Samuel Ruben

January 24, 2020

Samuel Ruben

Samuel Ruben in his lab. Photo from the Seaborg Archive, Lawrence Berkeley Lab. Undated photo, early 1940s.

Samuel Ruben was born in San Francisco, November 8, 1913. He was awarded the B.S. degree in 1935 and the Ph.D. degree in 1938 by the University of California. His death, September 28, 1943, resulted from an accident in the laboratory while he was working as Official Investigator for the Office of Scientific Research and Development.

Rarely has the world of science known a young man so keen in analysis of complex problems and so resourceful in devising new and original techniques for their solution. He was not one to follow beaten paths. His genius lay in exploring new fields. His own scientific contributions were outstanding and the methods which he originated will be employed by generations of chemists in pursuing the ever-expanding circle of research which he initiated.

Dr. Ruben's greatest achievements resulted from the use of radioactive isotopes of the light elements as tracers to follow the course of biological reactions. He was codiscoverer of the isotope carbon 14, but many of his experiments were performed with the short-lived carbon II. In these experiments he displayed great ingenuity in devising methods which enabled the entire experimental procedures to be completed in the course of a few hours.

His research in photosynthesis received world-wide recognition. This work revolutionized traditional points of view which had been generally accepted, and the continuation of his method of attack promises to unravel the process of photosynthesis which has long remained so mysterious.

He was an inspiring teacher, handling equally well the large elementary lecture course and the small graduate seminar. His generosity and his unselfish expenditure of his own time and energy in helping others engendered the love and admiration of his colleagues.

In 1935 he married Helena West. He is survived by his widow and three children.

For several months preceding his death Ruben had devoted his full energy to a war research program, obtaining by his extraordinary talents important results within a very brief period. On the day of the accident, he had received a message requesting a certain experiment. The work was hazardous.
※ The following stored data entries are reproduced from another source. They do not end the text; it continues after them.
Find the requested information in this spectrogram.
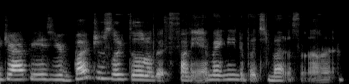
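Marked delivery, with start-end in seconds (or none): none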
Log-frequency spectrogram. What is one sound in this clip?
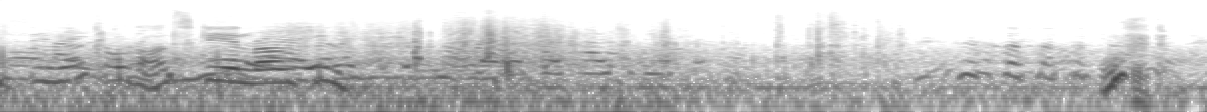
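Young men talk and laugh nearby.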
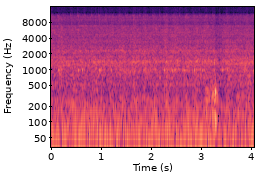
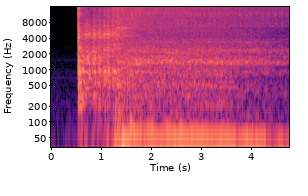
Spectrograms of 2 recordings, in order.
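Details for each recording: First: 2002 Hyundai Accent 1.5 L petrol at idle with P0300, P0444, P0135, P0130 codes: uneven lumpy beat like an old diesel tractor, misfiring across cylinders. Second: Normal idle on a 2002 Hyundai Accent 1.5 L after misfire diagnosis and repair (earlier P0300, P0444, P0135, P0130 faults, rough idle): starts on first crank, then settles to a smooth, even idle around 800 rpm with oxygen sensors working.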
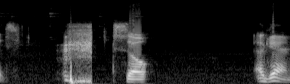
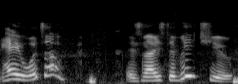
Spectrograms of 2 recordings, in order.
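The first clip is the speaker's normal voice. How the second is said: bright, much higher hello to a stranger; friendly greeting; 8 semitones higher than usual. Retold or imitated. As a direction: greet her brightly, pitched way up.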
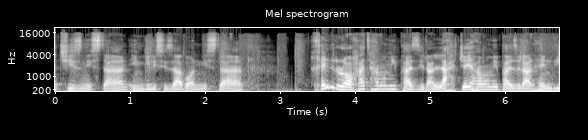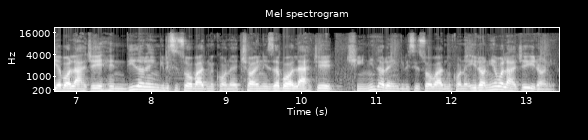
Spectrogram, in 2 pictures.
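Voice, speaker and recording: A man's voice: medium pitch, lively intonation. A man giving blunt, casual immigration advice, scolding and swearing at times.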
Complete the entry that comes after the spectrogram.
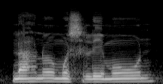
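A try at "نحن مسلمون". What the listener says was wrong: Hidupkan semua harakat huruf terakhirnya.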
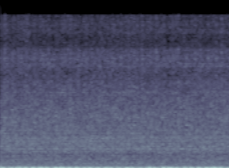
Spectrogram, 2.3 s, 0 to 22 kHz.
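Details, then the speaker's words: Chevy Express, rebuilt earlier, at idle with a cylinder 1 misfire that stayed put after swapping the injector and coil. The scanner counts cylinder 1 misfires climbing 8, 10, 12. Uneven, stumbling idle pulse with small drops. "Cylinder number 1 I have now 8 misfire. This is 10 misfire, 12 misfire."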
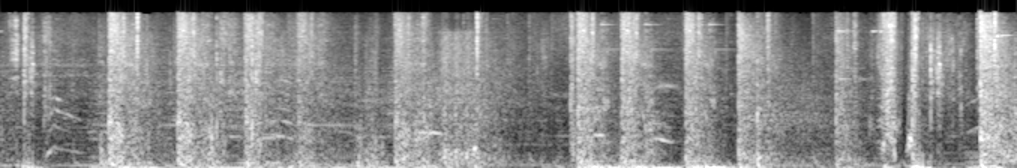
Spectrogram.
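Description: Gunfire from film headshot scenes: many sharp, loud shots in rapid bursts, some with deep booming thuds and short gaps between volleys.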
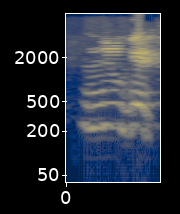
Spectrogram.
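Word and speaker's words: NuGet: manage न्यू गेट package बहुत सारे लोग इसको नगेट भी बोलते है इसके लिए माइक्रोसॉफ्ट लेना उसका उसको स्पेलिंग अलग कर दिया जी को कैपिटल कर दिया आप तो नगेट मत बोलना ऐसा तो न्यू गेट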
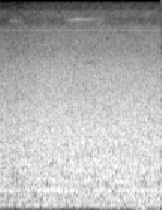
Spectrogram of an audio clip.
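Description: Steady, even hiss of room tone with no distinct sound event.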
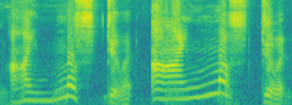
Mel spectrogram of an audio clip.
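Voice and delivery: slow, high, strained effort; straining. A narrator's reading. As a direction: force the words out uphill. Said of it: "he strained".

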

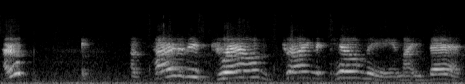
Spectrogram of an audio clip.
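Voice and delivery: ordinary delivery

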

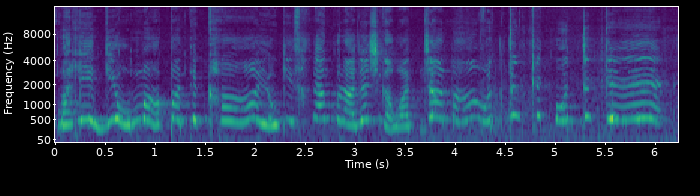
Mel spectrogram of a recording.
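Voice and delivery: high, alarmed wail, tearful at the end; panicked plea. Acted. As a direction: cry out in mock panic for the child to flee. Acting out alarm at the hunter. (겁에 질린 높은 목소리로 울먹이듯)

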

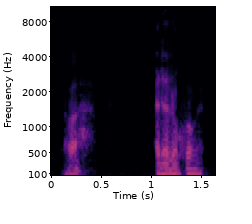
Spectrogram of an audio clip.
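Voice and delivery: low, quiet, casual request; retold cool-guy understatement; acting cool. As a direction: ask offhandedly, playing unshaken. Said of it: "gue cool banget saat itu".

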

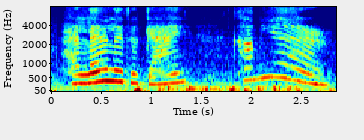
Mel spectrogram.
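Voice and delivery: soft, high coaxing coo; sweet-talking animal. Pretend. Player luring a boar, cooing softly. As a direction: lure it in gently.

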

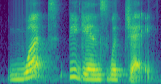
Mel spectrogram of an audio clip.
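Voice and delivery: ordinary talk, nothing marked

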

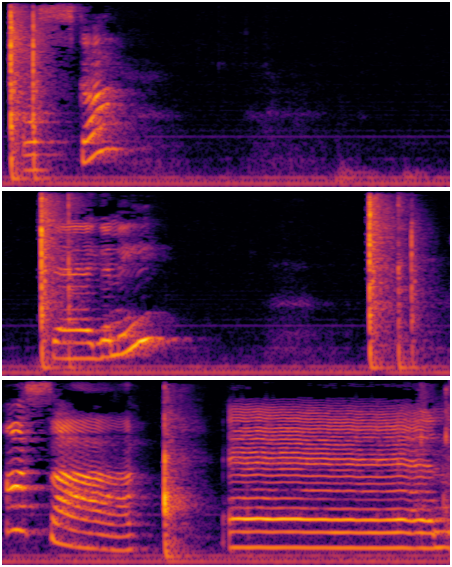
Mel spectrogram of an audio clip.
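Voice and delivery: put-on bright counting for kids; kids show host.

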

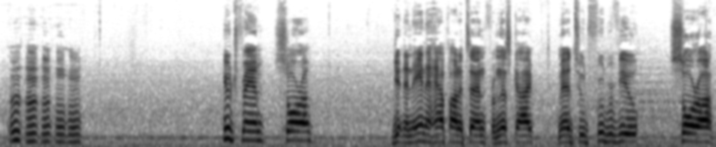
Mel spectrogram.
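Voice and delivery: chewing while humming; talking between bites of sushi; mouth full. Real, not acted. Seen 2: bite taken at 0.2; closed, working mouth while humming.

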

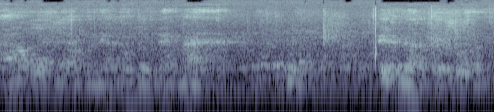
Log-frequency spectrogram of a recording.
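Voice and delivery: quiet aside. Real, not acted. Aside to helper, off mic.

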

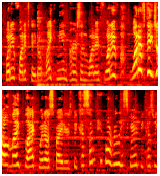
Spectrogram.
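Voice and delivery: high, loud anxious rush; nervous spider fretting about meeting a friend; panicked worrying. Acted. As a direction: spiral into nervous what-ifs. Sky panics aloud.

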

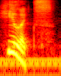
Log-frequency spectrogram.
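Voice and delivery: "Helix" as "HEE-lix"; high first syllable on "Helix", E as I; American "Helix"; English pronunciation. Shown as a demonstration. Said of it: "las vocales se hubieran cambiado de posición".

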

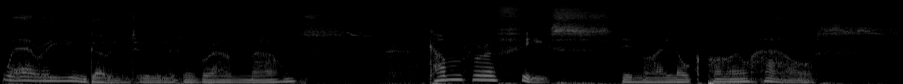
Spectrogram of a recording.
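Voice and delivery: slow, drawn-out sly snake voice; slithery snake. Acted. Snake inviting the mouse to a feast, slow and sly.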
In the manner so characteristic of his nature, he himself assumed the responsibility and shielded his assistants from the danger. The loss to science and the University is indeed great.